-- Information given follows --

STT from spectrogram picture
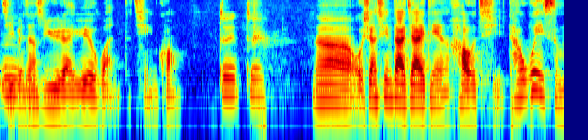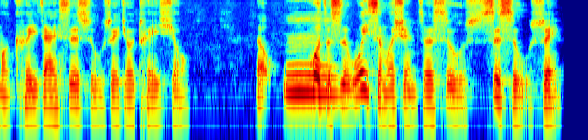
基本上是越来越晚的情况。对对。那我相信大家一定很好奇，他为什么可以在四十五岁就退休？那或者是为什么选择四五四十五岁？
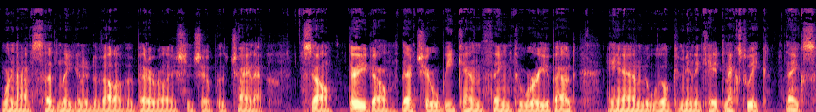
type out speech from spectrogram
We're not suddenly going to develop a better relationship with China. So there you go. That's your weekend thing to worry about. And we'll communicate next week. Thanks.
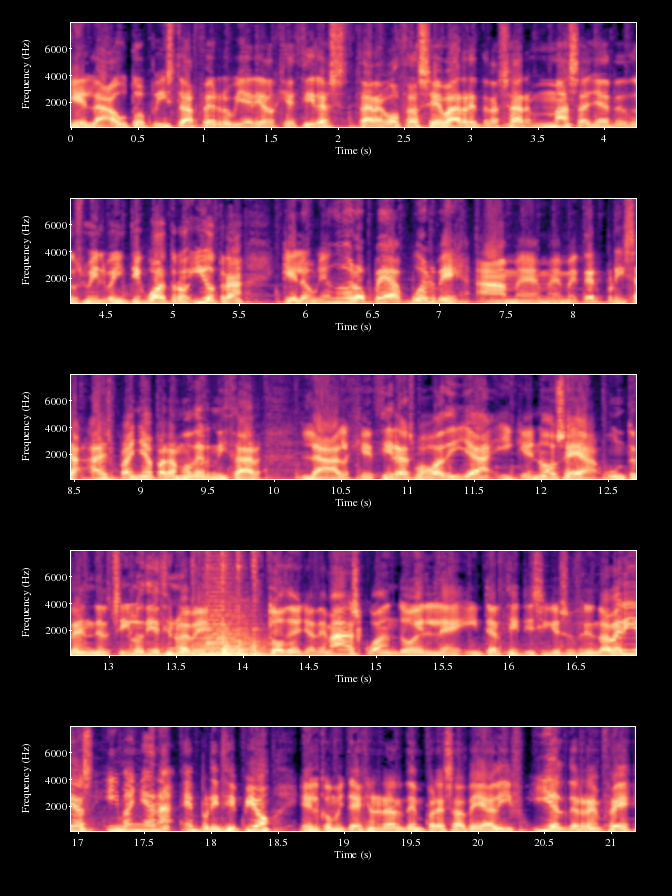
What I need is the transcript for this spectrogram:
que la autopista ferroviaria Algeciras-Zaragoza se va a retrasar más allá de 2024 y otra que la Unión Europea vuelve a meter prisa a España para modernizar la Algeciras-Bobadilla y que no sea un tren del siglo XIX. Todo ello además cuando el eh, Intercity sigue sufriendo averías y mañana en principio el Comité General de Empresa de Adif y el de Renfe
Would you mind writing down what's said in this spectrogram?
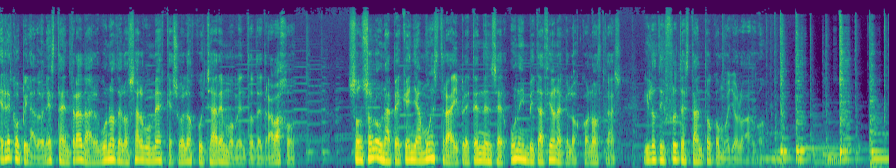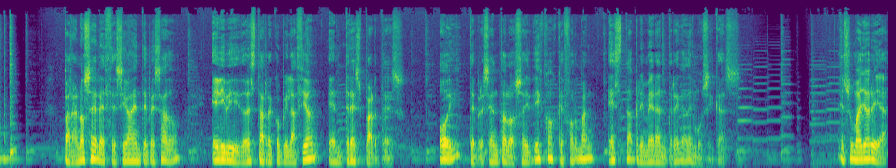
He recopilado en esta entrada algunos de los álbumes que suelo escuchar en momentos de trabajo. Son solo una pequeña muestra y pretenden ser una invitación a que los conozcas y los disfrutes tanto como yo lo hago. Para no ser excesivamente pesado, he dividido esta recopilación en tres partes. Hoy te presento los seis discos que forman esta primera entrega de músicas. En su mayoría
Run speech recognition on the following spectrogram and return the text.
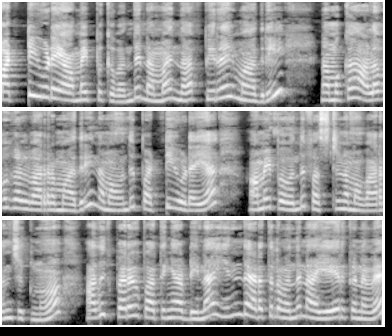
பட்டியுடைய அமைப்புக்கு வந்து நம்ம இந்த பிறை மாதிரி நமக்கு அளவுகள் வர்ற மாதிரி நம்ம வந்து பட்டியுடைய அமைப்பை வந்து ஃபஸ்ட்டு நம்ம வரைஞ்சிக்கணும். அதுக்கு பிறகு பார்த்தீங்க அப்படின்னா இந்த இடத்துல வந்து நான் ஏற்கனவே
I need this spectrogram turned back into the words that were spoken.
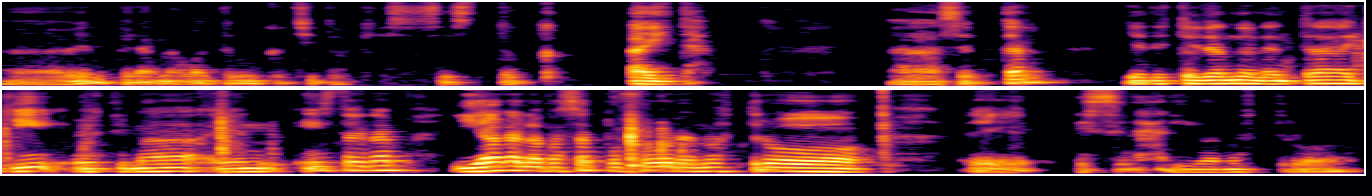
a ver, espérame, aguántame un cachito. ¿Qué es esto? Ahí está. Aceptar. Ya te estoy dando la entrada aquí, estimada, en Instagram. Y hágala pasar, por favor, a nuestro eh, escenario, a nuestro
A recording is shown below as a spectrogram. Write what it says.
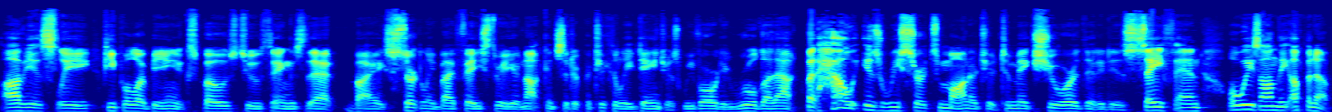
obviously people are being exposed to things that by certainly by phase three are not considered particularly dangerous. We've already ruled that out. But how is research monitored to make sure that it is safe and always on the up and up?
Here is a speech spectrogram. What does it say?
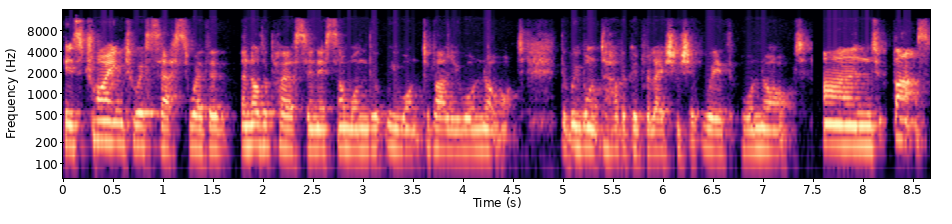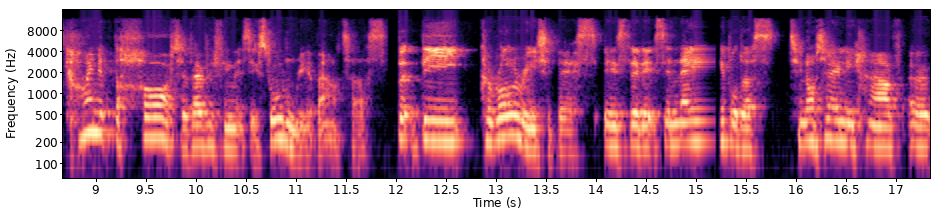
is trying to assess whether another person is someone that we want to value or not, that we want to have a good relationship with or not. And that's kind of the heart of everything that's extraordinary about us. But the corollary to this is that it's enabled us to not only have a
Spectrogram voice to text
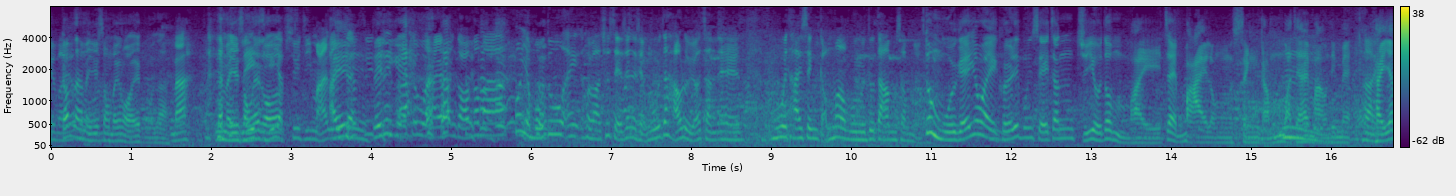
一本。咁你係咪要送俾我呢本啊？咩啊？你係咪要送一個你自己入書展買，你哎你呢幾日都會喺香港噶嘛？不過有冇都誒，佢話出寫真嘅時候，會唔會都考慮咗一陣誒？會唔會太性感啊？會唔會都擔心啊？都唔會嘅，因為佢呢本寫真主要都唔係即係賣弄性感或者係賣弄啲咩，係係一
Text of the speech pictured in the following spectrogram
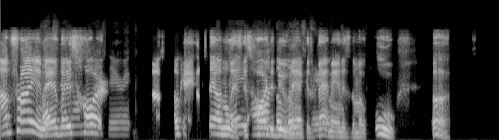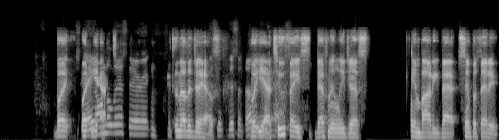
I'm trying, Let's man, but it's hard. list, Okay, I'll stay on the list. Stay It's hard to do, man, because Batman is the most. Ooh, ugh. But but Stay yeah, on the list, Eric. it's another Jayhouse. This, this another But yeah, Two Face definitely just embodied that sympathetic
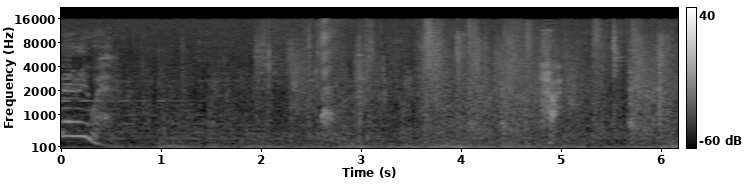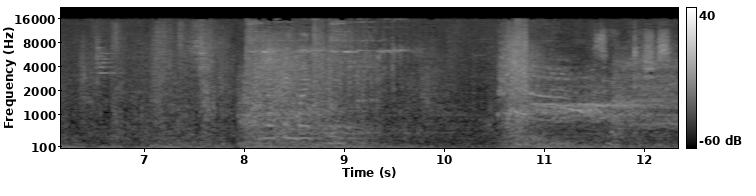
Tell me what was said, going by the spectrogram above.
Very well. Ha! Nothing might be. Surreptitiously.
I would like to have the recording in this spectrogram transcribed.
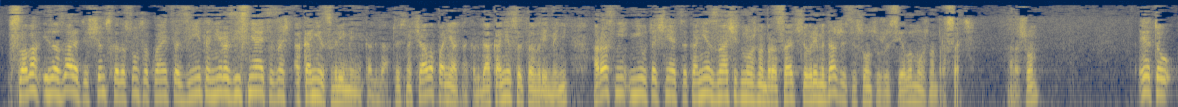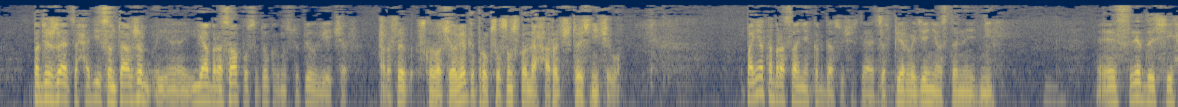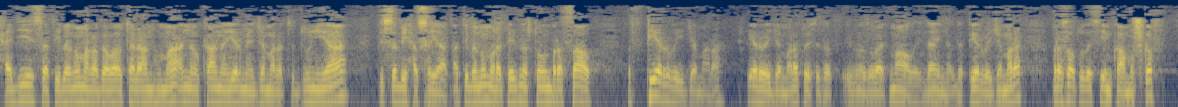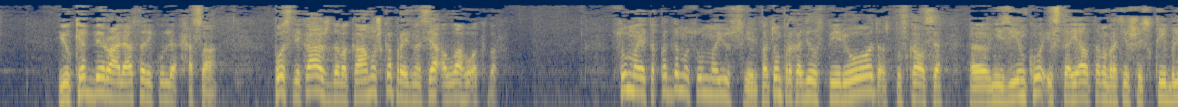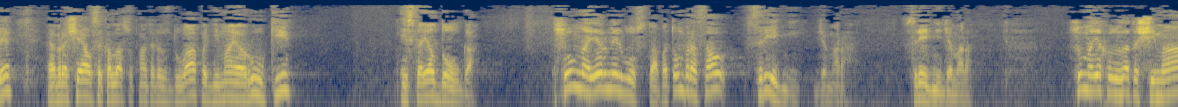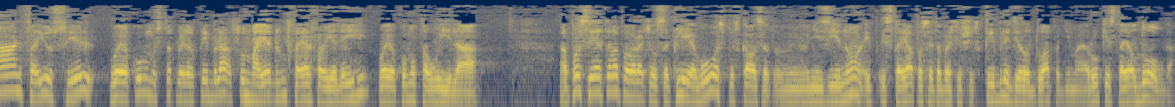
В словах из Азаря Тишемс, когда солнце клоняется от зенита, не разъясняется, значит, а конец времени когда. То есть начало понятно, когда, а конец этого времени. А раз не, не уточняется конец, значит, можно бросать все время, даже если солнце уже село, можно бросать. Хорошо? Это подтверждается хадисом также, э, я бросал после того, как наступил вечер. Хорошо, сказал человек, и Пророк сказал, да, харадж, то есть ничего. Понятно, бросание когда осуществляется? В первый день и остальные дни. И следующий хадис от Ибн Умар, радаллаху та'ala анхума, анну кана ерми джамарат дунья бисаби хасаят. От Ибн Умара передано, что он бросал в первый джамара, первый джамара, то есть этот его называют малый, да, иногда первый джамара, бросал туда семь камушков, юкеббиру аля асари кулля хаса после каждого камушка произнося Аллаху Акбар. Сумма это каддаму, сумма юсхиль. Потом проходил вперед, спускался э, в низинку и стоял там, обратившись к Кибле, обращался к Аллаху Субхану с дуа, поднимая руки, и стоял долго. Сумма эрмель вуста. Потом бросал в средний джамара. Средний джамара. ثم يأخذ ذات الشمال فيسهل ويقوم مستقبل القبلة ثم يدعو فيرفع يديه ويقوم طويلا а после этого поворачивался к леву, спускался в низину и, и стоял, после этого обратившись к Кибле, делал дуа, поднимая руки, стоял долго.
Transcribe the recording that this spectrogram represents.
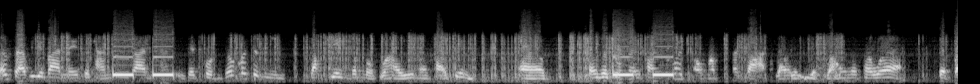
รักษาพยาบาลในสถานพยาบาลเอกชนเขาก็จะมีหลักเกณฑ์กำหนดไว้นะคะเช่นเอ่อทางกระทรวงการคลังก็จะออกมาประกาศรายละเอียดไว้นะคะว่า จะไป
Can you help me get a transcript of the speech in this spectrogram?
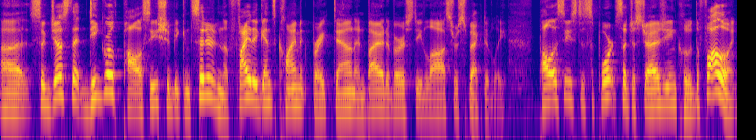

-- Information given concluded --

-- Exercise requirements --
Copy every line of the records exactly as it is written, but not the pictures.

-- Completed task --
STT from spectrogram picture
基本上是越来越晚的情况。对对。那我相信大家一定很好奇，他为什么可以在四十五岁就退休？那或者是为什么选择四五四十五岁？
type out speech from spectrogram
We're not suddenly going to develop a better relationship with China. So there you go. That's your weekend thing to worry about. And we'll communicate next week. Thanks.
What I need is the transcript for this spectrogram:
que la autopista ferroviaria Algeciras-Zaragoza se va a retrasar más allá de 2024 y otra que la Unión Europea vuelve a meter prisa a España para modernizar la Algeciras-Bobadilla y que no sea un tren del siglo XIX. Todo ello además cuando el eh, Intercity sigue sufriendo averías y mañana en principio el Comité General de Empresa de Adif y el de Renfe
Would you mind writing down what's said in this spectrogram?
He recopilado en esta entrada algunos de los álbumes que suelo escuchar en momentos de trabajo. Son solo una pequeña muestra y pretenden ser una invitación a que los conozcas y los disfrutes tanto como yo lo hago. Para no ser excesivamente pesado, he dividido esta recopilación en tres partes. Hoy te presento los seis discos que forman esta primera entrega de músicas. En su mayoría
Run speech recognition on the following spectrogram and return the text.
பட்டியுடைய அமைப்புக்கு வந்து நம்ம இந்த பிறை மாதிரி நமக்கு அளவுகள் வர்ற மாதிரி நம்ம வந்து பட்டியுடைய அமைப்பை வந்து ஃபஸ்ட்டு நம்ம வரைஞ்சிக்கணும். அதுக்கு பிறகு பார்த்தீங்க அப்படின்னா இந்த இடத்துல வந்து நான் ஏற்கனவே
I need this spectrogram turned back into the words that were spoken.
a ver, espérame, aguántame un cachito. ¿Qué es esto? Ahí está. Aceptar. Ya te estoy dando la entrada aquí, estimada, en Instagram. Y hágala pasar, por favor, a nuestro eh, escenario, a nuestro
A recording is shown below as a spectrogram. Write what it says.
obviously people are being exposed to things that by certainly by phase three are not considered particularly dangerous. We've already ruled that out. But how is research monitored to make sure that it is safe and always on the up and up?
Here is a speech spectrogram. What does it say?
is trying to assess whether another person is someone that we want to value or not, that we want to have a good relationship with or not. And that's kind of the heart of everything that's extraordinary about us. But the corollary to this is that it's enabled us to not only have a
Spectrogram voice to text
一本。咁你係咪要送俾我呢本啊？咩啊？你係咪要送一個你自己入書展買，你哎你呢幾日都會喺香港噶嘛？不過有冇都誒，佢話出寫真嘅時候，會唔會都考慮咗一陣誒？會唔會太性感啊？會唔會都擔心啊？都唔會嘅，因為佢呢本寫真主要都唔係即係賣弄性感或者係賣弄啲咩，係係一
Text of the speech pictured in the following spectrogram
I'm trying, Let's man, but it's hard. list, Okay, I'll stay on the list. Stay It's hard to do, man, because Batman is the most. Ooh, ugh. But but Stay yeah, on the list, Eric. it's another Jayhouse. This, this another But yeah, Two Face definitely just embodied that sympathetic
Tell me what was said, going by the spectrogram above.
Very well. Ha! Nothing might be. Surreptitiously.
I would like to have the recording in this spectrogram transcribed.
В словах из Азаря Тишемс, когда солнце клоняется от зенита, не разъясняется, значит, а конец времени когда. То есть начало понятно, когда, а конец этого времени. А раз не, не уточняется конец, значит, можно бросать все время, даже если солнце уже село, можно бросать. Хорошо? Это подтверждается хадисом также, э, я бросал после того, как наступил вечер. Хорошо, сказал человек, и Пророк сказал, да, харадж, то есть ничего. Понятно, бросание когда осуществляется? В первый день и остальные дни. И следующий хадис от Ибн Умар, радаллаху та'ala анхума, анну кана ерми джамарат дунья бисаби хасаят. От Ибн Умара передано, что он бросал в первый джамара, первый джамара, то есть этот его называют малый, да, иногда первый джамара, бросал туда семь камушков, юкеббиру аля асари кулля хаса после каждого камушка произнося Аллаху Акбар. Сумма это каддаму, сумма юсхиль. Потом проходил вперед, спускался э, в низинку и стоял там, обратившись к Кибле, обращался к Аллаху Субхану с дуа, поднимая руки, и стоял долго. Сумма эрмель вуста. Потом бросал в средний джамара. Средний джамара. ثم يأخذ ذات الشمال فيسهل ويقوم مستقبل القبلة ثم يدعو فيرفع يديه ويقوم طويلا а после этого поворачивался к леву, спускался в низину и, и стоял, после этого обратившись к Кибле, делал дуа, поднимая руки, стоял долго.
Transcribe the recording that this spectrogram represents.
รักษาพยาบาลในสถานพยาบาลเอกชนเขาก็จะมีหลักเกณฑ์กำหนดไว้นะคะเช่นเอ่อทางกระทรวงการคลังก็จะออกมาประกาศรายละเอียดไว้นะคะว่า จะไป
Can you help me get a transcript of the speech in this spectrogram?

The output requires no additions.